INSTRUCTIONS TO FOLLOW
The answer must consist of each line below that holds the word "start", copied as it stands.

RECORDS FOR THIS TASK below:

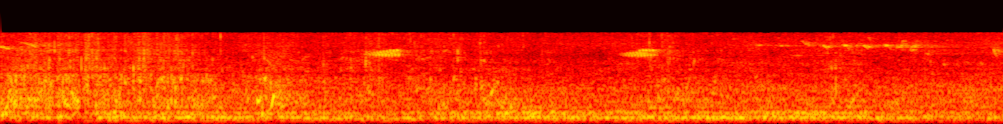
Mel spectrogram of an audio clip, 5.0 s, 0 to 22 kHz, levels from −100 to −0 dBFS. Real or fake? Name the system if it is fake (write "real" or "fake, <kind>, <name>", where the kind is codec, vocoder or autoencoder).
real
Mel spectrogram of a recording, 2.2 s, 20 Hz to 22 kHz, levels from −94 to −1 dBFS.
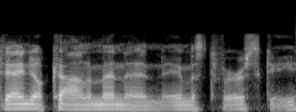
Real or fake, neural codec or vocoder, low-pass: fake; codec, 16 kHz, 2 kbps, FunCodec, trained on LibriTTS, 25 frames a second; 7.2 kHz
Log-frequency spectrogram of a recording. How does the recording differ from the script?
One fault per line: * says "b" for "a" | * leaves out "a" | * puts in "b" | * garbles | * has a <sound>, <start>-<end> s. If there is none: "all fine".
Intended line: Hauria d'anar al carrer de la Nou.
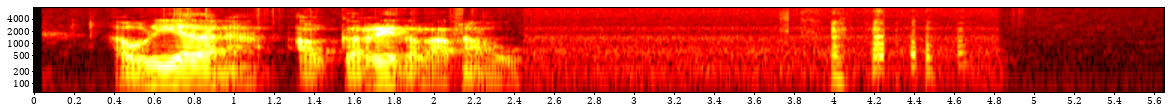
* has a laugh, 3.7-4.7 s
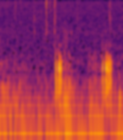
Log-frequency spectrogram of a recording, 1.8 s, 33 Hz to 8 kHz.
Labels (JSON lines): {"label": "biophony, knock croak", "recorder": "SoundTrap 300"}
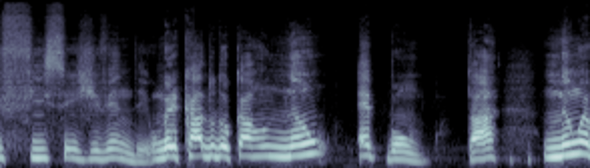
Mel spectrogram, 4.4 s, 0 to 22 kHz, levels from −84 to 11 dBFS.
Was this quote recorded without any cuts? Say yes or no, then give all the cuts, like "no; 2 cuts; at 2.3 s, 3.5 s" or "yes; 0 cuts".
yes; 0 cuts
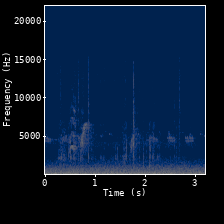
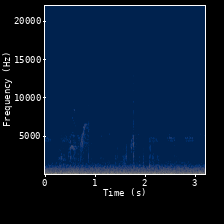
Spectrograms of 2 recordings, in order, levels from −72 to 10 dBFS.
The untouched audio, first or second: first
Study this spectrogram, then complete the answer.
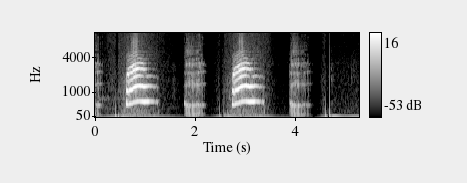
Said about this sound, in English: I don't think it's belching. I'm sorry. What do you think it is? Well, I can't even tell what end it's coming out of, you know? Sir? Sir? Pull your cat away from the phone, sir.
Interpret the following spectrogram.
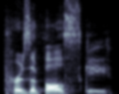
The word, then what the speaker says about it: Przewalski: think kind of haunting i have the pronunciation it's perseverant persevolsky kurzawalski i will remember that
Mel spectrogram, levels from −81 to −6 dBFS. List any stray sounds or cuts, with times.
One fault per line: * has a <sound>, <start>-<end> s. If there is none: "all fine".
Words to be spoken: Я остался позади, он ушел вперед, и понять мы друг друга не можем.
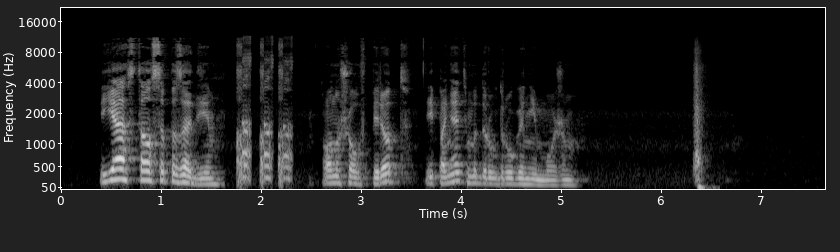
* has a laugh, 1.8-2.3 s
* has a whoosh, 6.3-6.6 s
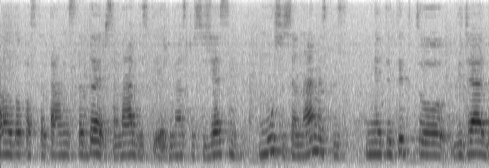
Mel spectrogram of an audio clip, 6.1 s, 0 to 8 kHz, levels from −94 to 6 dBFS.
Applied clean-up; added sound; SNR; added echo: none; Train; 19 dB; reverberation time 0.2 s.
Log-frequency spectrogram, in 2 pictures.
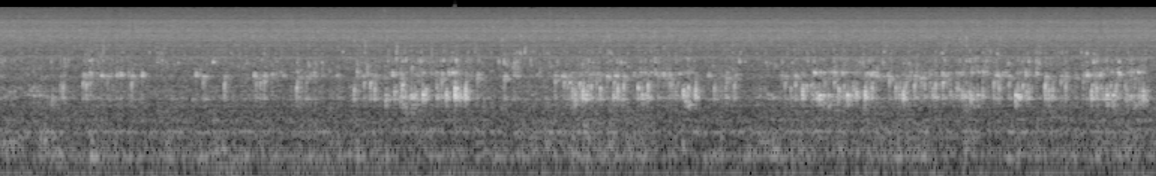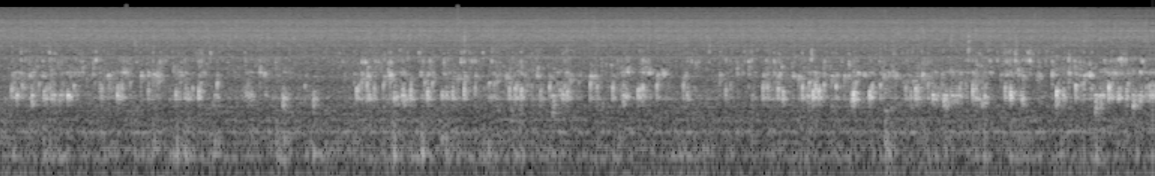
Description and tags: water gurgling and water tap
Water gurgling bath overflow hole + noise of the water tap.
bath, gurgling, overflow-hole, water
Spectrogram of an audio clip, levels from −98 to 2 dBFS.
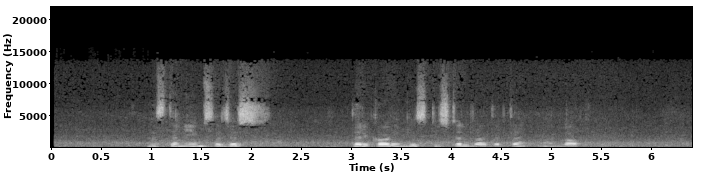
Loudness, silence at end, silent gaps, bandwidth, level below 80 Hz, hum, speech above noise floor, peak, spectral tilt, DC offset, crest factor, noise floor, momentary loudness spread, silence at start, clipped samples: -20 LUFS; 0.25 s; none; 13 kHz; -58 dBFS; none; 25 dB; -4 dBFS; -4 dB/octave; under 0.1%; 18 dB; -44 dBFS; 13 LU; 0.15 s; under 0.1%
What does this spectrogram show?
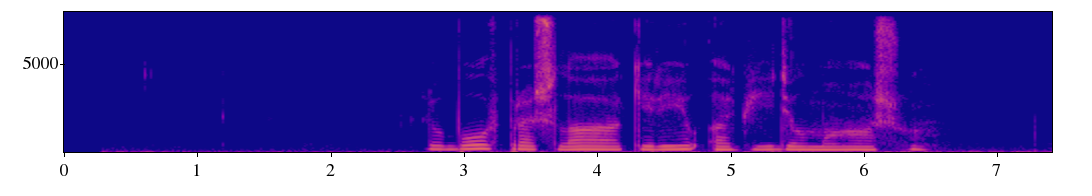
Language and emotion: Russian, sad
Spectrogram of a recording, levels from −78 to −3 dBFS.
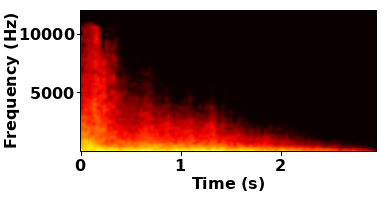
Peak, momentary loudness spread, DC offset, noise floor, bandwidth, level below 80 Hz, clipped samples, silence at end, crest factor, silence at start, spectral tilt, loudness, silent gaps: -8 dBFS; 17 LU; under 0.1%; -43 dBFS; 11 kHz; -26 dBFS; under 0.1%; 0.2 s; 14 dB; 0 s; -7 dB/octave; -24 LUFS; none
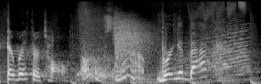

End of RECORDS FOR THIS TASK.

ANSWER TO THIS PROBLEM
One fault per line: * says "b" for "a" | * leaves out "a" | * puts in "b" | * garbles | * has a <sound>, <start>-<end> s. If there is none: "all fine".
One fault per line: * has a <sound>, <start>-<end> s. If there is none: "all fine".
Loudness, silence at end, silent gaps, bandwidth, level below 80 Hz, hum, speech above noise floor, peak, spectral tilt, DC offset, crest factor, noise floor, momentary loudness spread, silence at start, clipped samples: -20 LUFS; 0.25 s; none; 13 kHz; -58 dBFS; none; 25 dB; -4 dBFS; -4 dB/octave; under 0.1%; 18 dB; -44 dBFS; 13 LU; 0.15 s; under 0.1%
Peak, momentary loudness spread, DC offset, noise floor, bandwidth, level below 80 Hz, clipped samples, silence at end, crest factor, silence at start, spectral tilt, loudness, silent gaps: -8 dBFS; 17 LU; under 0.1%; -43 dBFS; 11 kHz; -26 dBFS; under 0.1%; 0.2 s; 14 dB; 0 s; -7 dB/octave; -24 LUFS; none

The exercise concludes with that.